"He understands now," Corbett said of his 100 mph-toddler Ford. "I'm on the couch, he'll still sprint up like a madman, but he slows down right before, thankfully. He's learned to stop. It's kind of like the Mighty Ducks. We've got to teach them how to brake. Skate fast, but teach him how to brake."
Of course, stopping is something Corbett's struggling with himself.
His watch keeps beeping at him to remind him he's supposed to get up and do something. The pesky matter of not being able to do more only reinforces the feeling of helplessness. There are plenty of people here to help him push through — staff athletic trainer Katy Rogers flew to California with him to help him prep for surgery and has become as much of a counselor and therapist as a medical professional at times. But things as simple as someone offering to pick up his lunch plate or open a door works on him a little.
Corbett has worked hard to get to this point in his career. Usually, to do that, you're used to doing things yourself. In the first month, that included an aversion to pain medication at times, which he had to get over at certain points. But he's been forced to learn to slow down, to get through to the time when he can push through things himself.

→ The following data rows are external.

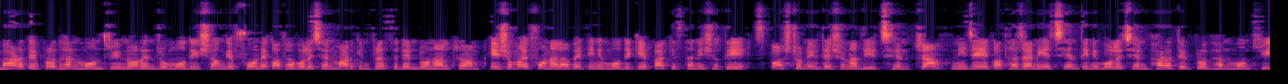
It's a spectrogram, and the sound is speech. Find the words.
ভারতের প্রধানমন্ত্রী নরেন্দ্র মোদীর সঙ্গে ফোনে কথা বলেছেন মার্কিন প্রেসিডেন্ট ডোনাল্ড ট্রাম্প। এ সময় ফোনালাপে তিনি মোদীকে পাকিস্তান ইস্যুতে স্পষ্ট নির্দেশনা দিয়েছেন। ট্রাম্প নিজে কথা জানিয়েছেন। তিনি বলেছেন, ভারতের প্রধানমন্ত্রী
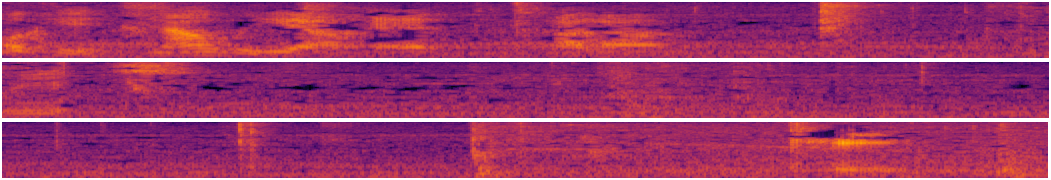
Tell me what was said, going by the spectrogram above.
Okay, now we are at um, Kallang Bridge. Okay.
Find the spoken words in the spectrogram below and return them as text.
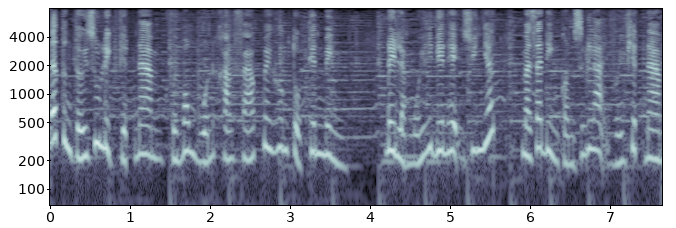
đã từng tới du lịch Việt Nam với mong muốn khám phá quê hương tổ tiên mình. Đây là mối liên hệ duy nhất mà gia đình còn giữ lại với Việt Nam.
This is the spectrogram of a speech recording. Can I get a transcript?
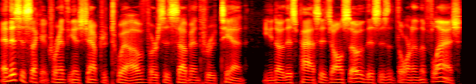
And this is 2 Corinthians chapter 12, verses 7 through 10. You know this passage also. This is a thorn in the flesh.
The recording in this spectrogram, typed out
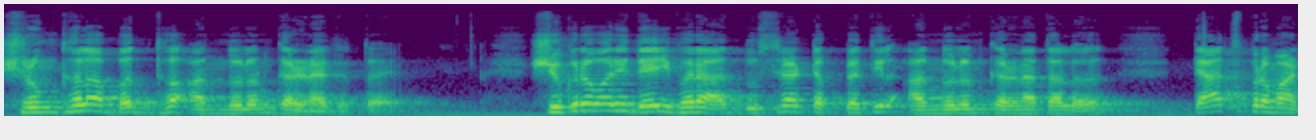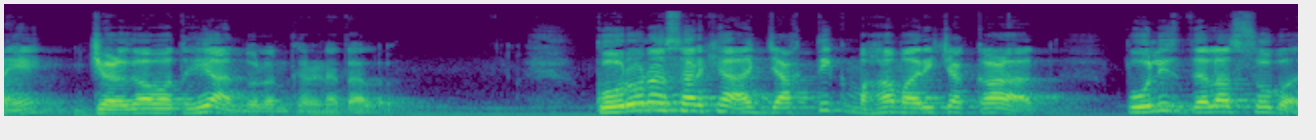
शृंखलाबद्ध आंदोलन करण्यात येत आहे शुक्रवारी देशभरात दुसऱ्या टप्प्यातील आंदोलन करण्यात आलं. त्याचप्रमाणे जळगावातही आंदोलन करण्यात आलं. कोरोनासारख्या जागतिक महामारीच्या काळात पोलीस दलासोबत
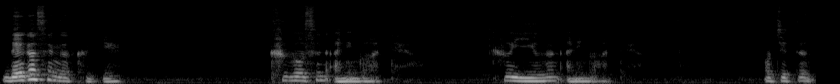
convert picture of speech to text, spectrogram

"It's like, no, I'm fine. I can do it on my own," he'll reflexively say when someone offers to help him with the things they're all happy to help with. "It's tough. There will be moments, and then sometimes that moment turns into like an hour of me just being in agony. And it's just my stubbornness, my own unwillingness to accept help sometimes.
"I've just always struggled with accepting help. It's definitely something that I've had to learn."
He's making notes of it. There are a lot of notes. And as he pushes through this second month, he knows that he's going to start playing a much more active role in his own recovery soon.
He can't wait — if only so the watch stops beeping and the creeping boredom starts to subside.
He's ready to get back to what feels like real work, but he has to learn to let others help him get there as well.
It's a process. And he's barely 20 percent into it.
View the best photos of Austin Corbett who started every game at guard in his first year as a Panther in 2022.